Adult dramas get lots of respect but struggle for audiences in a film culture targeted at teens and video-gamers. Genre films films get no respect but lots of ad dollars and, usually, big audiences. When genre films aim for adult sensibilities, they usually wind up with neither. That’s surely what happened with David Mamet’s Redbelt, a classic fight film relocated from the boxing ring to the world of Jiu-jitsu and mixed martial arts with the hero’s journey of a samurai adventure. The film never really got the respect it deserved or the audiences it should have, but it’s pure Mamet. As I wrote in the Seattle P-I: “David Mamet’s stage reputation is built on his glorious dialogue, pushed far beyond any sense of realism into a verbal symphony of intertwining solos built on staccato bursts of profane words elevated to terse poetry. But when it comes to Hollywood, his most interesting films are his genre picture – heist films, murder mysteries, con movies, all generally male-centric narratives that he reworks with his own brand of professional pride, machismo and male honor. It’s a man’s world and he revels in it.”
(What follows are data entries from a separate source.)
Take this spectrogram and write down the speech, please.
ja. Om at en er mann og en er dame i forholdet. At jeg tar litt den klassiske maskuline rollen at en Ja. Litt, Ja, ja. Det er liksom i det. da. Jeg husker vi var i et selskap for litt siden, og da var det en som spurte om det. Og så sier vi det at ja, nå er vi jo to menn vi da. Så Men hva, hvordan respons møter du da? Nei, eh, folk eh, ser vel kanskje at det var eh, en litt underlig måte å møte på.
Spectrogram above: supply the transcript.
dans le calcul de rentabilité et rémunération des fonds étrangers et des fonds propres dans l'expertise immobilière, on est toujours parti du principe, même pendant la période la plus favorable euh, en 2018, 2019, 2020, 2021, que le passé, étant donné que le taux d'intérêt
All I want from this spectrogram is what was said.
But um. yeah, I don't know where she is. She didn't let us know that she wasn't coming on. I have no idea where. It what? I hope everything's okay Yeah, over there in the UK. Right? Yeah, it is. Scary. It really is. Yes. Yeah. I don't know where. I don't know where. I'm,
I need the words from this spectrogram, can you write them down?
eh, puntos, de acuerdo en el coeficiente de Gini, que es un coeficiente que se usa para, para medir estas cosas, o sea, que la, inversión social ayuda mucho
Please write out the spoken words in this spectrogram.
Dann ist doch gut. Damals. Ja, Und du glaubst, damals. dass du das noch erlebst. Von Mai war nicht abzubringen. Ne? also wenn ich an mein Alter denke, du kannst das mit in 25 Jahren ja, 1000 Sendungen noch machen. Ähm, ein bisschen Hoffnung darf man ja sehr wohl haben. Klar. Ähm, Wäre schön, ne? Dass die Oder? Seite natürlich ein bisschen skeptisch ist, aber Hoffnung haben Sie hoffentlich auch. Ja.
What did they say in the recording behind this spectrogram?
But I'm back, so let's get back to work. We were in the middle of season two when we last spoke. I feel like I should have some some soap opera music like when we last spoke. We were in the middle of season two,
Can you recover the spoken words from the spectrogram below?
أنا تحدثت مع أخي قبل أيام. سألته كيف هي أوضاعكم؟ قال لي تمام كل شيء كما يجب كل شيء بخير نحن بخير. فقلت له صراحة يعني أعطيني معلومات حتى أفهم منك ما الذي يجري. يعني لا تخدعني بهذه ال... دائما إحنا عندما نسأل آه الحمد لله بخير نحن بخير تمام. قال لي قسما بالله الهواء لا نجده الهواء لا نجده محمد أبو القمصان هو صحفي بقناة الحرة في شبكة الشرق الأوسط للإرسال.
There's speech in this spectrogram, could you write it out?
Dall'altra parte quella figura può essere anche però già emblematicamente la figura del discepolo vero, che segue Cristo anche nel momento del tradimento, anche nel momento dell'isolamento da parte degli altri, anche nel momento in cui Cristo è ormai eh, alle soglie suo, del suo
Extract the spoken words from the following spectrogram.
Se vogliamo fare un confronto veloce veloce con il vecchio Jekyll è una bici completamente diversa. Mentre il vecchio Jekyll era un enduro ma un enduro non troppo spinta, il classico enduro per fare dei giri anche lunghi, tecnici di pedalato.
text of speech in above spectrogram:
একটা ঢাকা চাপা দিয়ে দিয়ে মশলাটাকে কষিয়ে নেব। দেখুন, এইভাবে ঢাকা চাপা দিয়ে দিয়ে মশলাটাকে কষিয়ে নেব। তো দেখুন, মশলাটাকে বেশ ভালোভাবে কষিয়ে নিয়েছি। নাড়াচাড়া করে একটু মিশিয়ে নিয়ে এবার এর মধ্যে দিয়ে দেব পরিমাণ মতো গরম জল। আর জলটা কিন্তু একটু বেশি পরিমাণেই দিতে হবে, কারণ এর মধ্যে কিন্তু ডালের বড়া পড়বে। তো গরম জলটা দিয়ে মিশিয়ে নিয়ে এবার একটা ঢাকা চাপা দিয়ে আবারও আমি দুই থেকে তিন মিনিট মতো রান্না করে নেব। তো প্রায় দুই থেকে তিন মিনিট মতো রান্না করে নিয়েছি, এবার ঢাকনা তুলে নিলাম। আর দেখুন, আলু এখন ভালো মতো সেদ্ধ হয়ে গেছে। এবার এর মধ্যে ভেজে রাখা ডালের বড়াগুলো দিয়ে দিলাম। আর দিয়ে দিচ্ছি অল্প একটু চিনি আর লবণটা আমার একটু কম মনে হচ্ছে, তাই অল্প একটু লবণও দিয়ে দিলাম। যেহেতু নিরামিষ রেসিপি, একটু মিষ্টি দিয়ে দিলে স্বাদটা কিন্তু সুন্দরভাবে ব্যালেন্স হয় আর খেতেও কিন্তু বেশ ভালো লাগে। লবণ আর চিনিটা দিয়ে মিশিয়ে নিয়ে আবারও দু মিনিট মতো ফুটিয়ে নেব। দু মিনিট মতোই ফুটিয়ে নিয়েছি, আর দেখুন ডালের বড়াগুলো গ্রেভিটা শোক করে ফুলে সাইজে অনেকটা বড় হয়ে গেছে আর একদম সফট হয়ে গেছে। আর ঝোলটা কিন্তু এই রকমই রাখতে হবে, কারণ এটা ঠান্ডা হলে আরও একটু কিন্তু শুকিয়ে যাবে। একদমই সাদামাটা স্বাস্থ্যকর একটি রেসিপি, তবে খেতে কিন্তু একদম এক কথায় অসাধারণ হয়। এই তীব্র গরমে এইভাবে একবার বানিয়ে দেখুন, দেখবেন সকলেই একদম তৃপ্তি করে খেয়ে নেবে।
It’s glorious pulp fiction elevated to genre art, full of Mamet’s cynicism about the corruption of big business and his romantic ideals of men dedicated to a higher purpose, and defined by Mamet’s trademark dialogue and his distinctive take on the machismo of the fight film genre: the confidence of strength, the courage of modesty, and the professional grace of a fighter who uses the least amount of effort and movement to achieve his goal.
The DVD does the film justice, with featurettes that take the film and its ambitions seriously (the onstage “Q&A with David Mamet” hosted by Kent Jones at a New York screening of the film, is just the thing that Mamet fans will love), and featurettes that delves into the art and culture of Jiu-jitsu and mixed martial arts (just the thing for fight movie fans).
Also new on DVD this week: the Blu-ray debut of the classic 1938 swashbuckler The Adventures of Robin Hood with Errol Flynn:
Filmed in the rich hues of 1938 Technicolor, which seems to glow from within, helmed by the quintessential Hollywood artisan Michael Curtiz (who gets co-director credit with William Keighley), and set to the rousing strains of Erich Wolfgang Korngold’s Oscar winning score, this is a celebration of studio filmmaking and old fashioned craftsmanship at its most stirring.
The complete DVD review is here.
Here’s a digest of the other DVD releases featured on my MSN column:
Movies: Morgan Spurlock’s docutainment comedy Where In The World Is Osama Bin Laden?, Uwe Boll’s aggressively, recklessly, fearlessly and foolishly tasteless comedy Postal, and the delightful Son of Rambow:
Two unlikely school boy buddies, a wide-eyed naïf in a repressive religious sect (Bill Milner) and a belligerent school troublemaker (Will Poulter), team up to shoot a wildly imaginative sequel to “First Blood” on a home video camera, circa 1982, in Garth Jennings’ fanciful, funny tale. Jennings captures the innocent ecstasy of youthful imagination unleashed and the elemental power of cinema: the violent war movie inspires an expression of affectionate fantasy and friendship.
TV: Entourage: The Complete Fourth Season (aka “The Making of Medellin”), The Shield: The Complete Sixth Season (aka “The Wrath of Vic Mackey”) and the abbreviated Heroes: Season 2:
… even if it never recaptured the zeitgeist of that dynamic first season, Kring and his creators spin a dense web of superhero conspiracy adventure and deliver the most visually exciting show on TV.
Special Releases: Westerns Classics Collection (with the John Sturges films Escape from Fort Bravo and The Law and Jake Wade), Errol Flynn Warner Bros. Western Collection (with Virginia City) and The Nightmare Before Christmas: Collector’s Edition:
The playfully macabre humor of Tim Burton is deftly brought to life through the old-school magic of stop-motion animation by director Henry Selick…. Selick turns Burton’s original story and fanciful sketches into fully realized characters and walks that fine line between comedy and horror while maintaining the sense of wonder instilled by the pumpkin-headed Halloween king.
The weekly column goes live every Tuesday on MSN Entertainment.